Thursday, August 27, 2015

Watering Holes

Last month I mentioned the Outer Banks wild ponies. Visitors to the island often wonder how these small horses traditionally found water to drink. After all, there are no fresh water streams, ponds, or springs on Ocracoke. Besides, marsh ponies eat great quantities of salt marsh grass, so they need to drink water about every three hours.

Photo by Charlie F on Yelp

Sometimes, of course, rain puddles provide fresh water for the ponies. When that source of water is not available the horses have learned to dig drinking holes by pawing at the sand with their hooves. They tap into the rainwater runoff that is stored in a shallow "freshwater lens" that floats above brackish underground water.

This month's Ocracoke Newsletter is the story of whale and porpoise fishing on  the Outer Banks. You can read the story here:


  1. Anonymous9:40 AM

    So people feed birds, stray cats bring carrots to horses in a pasture, the folks of the city of Charleston have water bowls for the dogs in town on leashes and the like on the mainland and the peoples of OI don't provide watering stations for the wild ponies?? Is there some rule mandating such

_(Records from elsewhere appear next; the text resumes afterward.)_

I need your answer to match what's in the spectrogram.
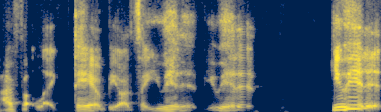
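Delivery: moved, emotion welling up, soft and swooping. Recalling sobbing at the end of the movie, getting emotional. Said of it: "I'm getting emotional".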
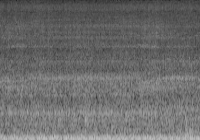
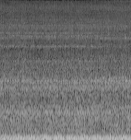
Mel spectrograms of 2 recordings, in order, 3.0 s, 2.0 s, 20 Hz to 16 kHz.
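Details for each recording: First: 1959 Dodge D-300 farm truck with a worn 318 V8, fires right up after sitting for months once a new solenoid and wiring fix are in; steady, even low thump at idle with no misses, knocks or squeals. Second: 1959 Dodge D-300 farm truck, old V8, sat for months, fires right up after a starter and solenoid replacement: heavy, lumpy, uneven low drumming at idle, tired and running rough ("totally blown up"); rough idle, cause unconfirmed.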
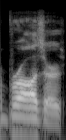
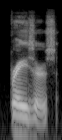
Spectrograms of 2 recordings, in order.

    1. Please note that I wrote about how the wild horses "traditionally found water." Until the mid-1950s there were several hundred wild "ponies" that fended for themselves in the uninhabited parts of the island. There was no way to care for them in that wild state, although a few wandered into the village. My family always kept a large galvanized tub filled with water along a footpath. The horses came by there to drink. Today, for their protection from traffic, the animals are maintained (including watered and fed) by the National Park Service in a large pasture midway on the island.